It’s going to take some time — at least six months — before the ripples of Dell’s $67 billion deal to buy EMC settle across the competitive waters, but the proposed mega-merger should already rocking HP’s unsteady boat, one analyst believes.
Coming off of recent layoffs and ahead of its split into two companies on Nov. 1, HP “is clearly in the most tenuous position” while the merger between Dell and EMC percolates, says Strategy Analytics analyst Laura DiDio.
With the Dell/EMC deal slated to close sometime between May and October of next year, HP’s attention span in the near term will be consumed by readjusting to the loss of 25,000 to 30,000 employees that were cut last month from Hewlett Packard Enterprise.
“The biggest potential loser is HP, because it’s in a more weakened position for at least the next six months,” DiDio says. “We’ll see what shakes out after the Nov. 1 split into two companies. There are a lot of questions there, and its going to be interesting to see this.”
Of course, not everyone agrees with DiDio’s assessment. In a letter to company employees, HP CEO Meg Whitman wrote that interest on the loan would take away from Dell’s R&D budget, and that the integration between the two companies would be “no small feat,” among other points.
Shakeup, or Business as Usual?
Cumulus Networks CEO JR Rivers says it isn’t clear yet on what the deal between Dell and EMC might mean for his company, but Big Switch Networks co-founder Kyle Forster think the merger is a “pure positive for Big Switch.”
Big Switch is a strategic partner with Dell, and its products are carried on Dell’s pricelist, so it’s no surprise that Forster is bullish on the merger. Dell is one of Cumulus Networks’ longstanding partners, and Dell distributes Cumulus Linux.
As for the potential impact of the merger on other vendors, DiDio says she sees Dell, Cisco, and Juniper Networks butting heads in the unified communications space and converged infrastructure space once the deal is finalized.
During Monday’s conference call, Dell CEO and Chairman Michael Dell stressed the positive impact that merger would have on the emerging Internet of Things market, which also happens to be a focal point for Cisco. Cisco has been largely successful with its own acquisitions over the past 15 years, and is making a big move into IoT, DiDio notes.
Cumulus’ Rivers thinks that Cisco will grow much closer to, if not acquire, an emerging storage company to provide a complete package to enterprise data center IT. As for Juniper, Rivers sees a renewed focus on service provider customers, “attacking router market share and and relevant adjacent platforms” while “perhaps reducing investment in peripheral markets.”
Additionally, DiDio says that Microsoft and Dell “have historically had a very cozy relationship,” but with the recent introduction of Microsoft’s Surface tablet the two are now competing more on the hardware side.
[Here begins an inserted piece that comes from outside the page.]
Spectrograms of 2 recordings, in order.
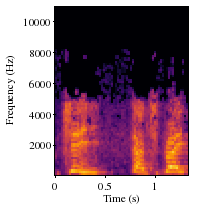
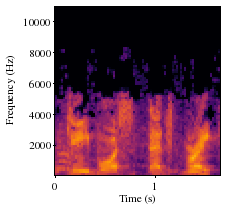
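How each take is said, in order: First: It is said in his normal voice. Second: It is said in a put-on mystery voice.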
DiDio still expects Microsoft and EMC’s VMware to compete on the virtualization side, “but it’s going to be interesting to see how Dell positions itself in respect to VMware’s virtualization.”
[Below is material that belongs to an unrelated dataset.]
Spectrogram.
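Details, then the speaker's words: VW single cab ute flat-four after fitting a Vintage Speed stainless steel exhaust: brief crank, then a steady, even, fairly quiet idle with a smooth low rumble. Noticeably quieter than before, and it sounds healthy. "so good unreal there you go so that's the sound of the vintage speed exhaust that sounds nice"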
Most analysts and vendors seem to be in favor of the mega-merger, thanks in no small part to Michael Dell’s assurance that VMware will continue to operate as separate, publicly traded company.
So the VMware federation will roll on in the virtualization and storage sectors with all of the associated vendors staying in orbit for now. The question now is whether Dell/EMC is the first, albeit very large, consolidation domino to fall?
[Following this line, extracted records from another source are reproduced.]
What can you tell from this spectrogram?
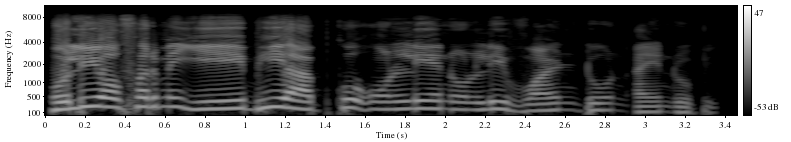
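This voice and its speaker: A young man from India, an English teacher with an Indian accent, promoting his course batches in an energetic sales pitch, often checking in with listeners. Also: measured pace, clean tone, dry recording, muffled recording. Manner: mixes Hindi with English phrases. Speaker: English teacher for exam aspirants.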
“I absolutely believe this is just the beginning, but having said that, these are mega mergers,” says Big Switch’s Forster. “They are things that take long periods of time to play out. What we’re seeing in the market is there’s a need for a small number of players that can do a full stack IP.”
Cumulus’ Rivers thinks the industry will see reactions to the merger, but “the devil is in the details of how the integration is executed” in future deals.
“Without a clear vision on what stays and what goes, the integration will be painful to customers and to the merged companies,” Rivers says. “I believe that Dell will have that focus; it’s not clear if others will.”
In Monday’s conference call with Michael Dell and EMC Chairman and CEO Joe Tucci, the two stressed that the merger would allow the joint company to better serve entities from the mid-market to the enterprise sector. The potential growth areas that were touted included: next generation IT including digital transformation, software-defined data center, converged infrastructure, hybrid cloud, mobile and security.
Sue Rudd, an analyst for Strategy Analytics, says that while the cultural gap in management style between Dell and EMC is significant, both companies will likely find VMware’s style quite compatible.
“VMware could be both the technology and cultural bridge to future value added solutions for both companies,” Rudd says.
In one example of a possible integration, Rudd says that service providers may buy Dell’s bare metal servers equipped with EMC’s network OSS virtualization offering.
The merger could also give Dell and EMC the ability to differentiate the new entity in their respective markets, according to Rudd. For instance, Dell could move towards distributed PC networking as a successor to commoditized standalone PCs. For EMC, it could get into distributed network storage, which is the successor to storage area networking, as data centers become part of the cloud.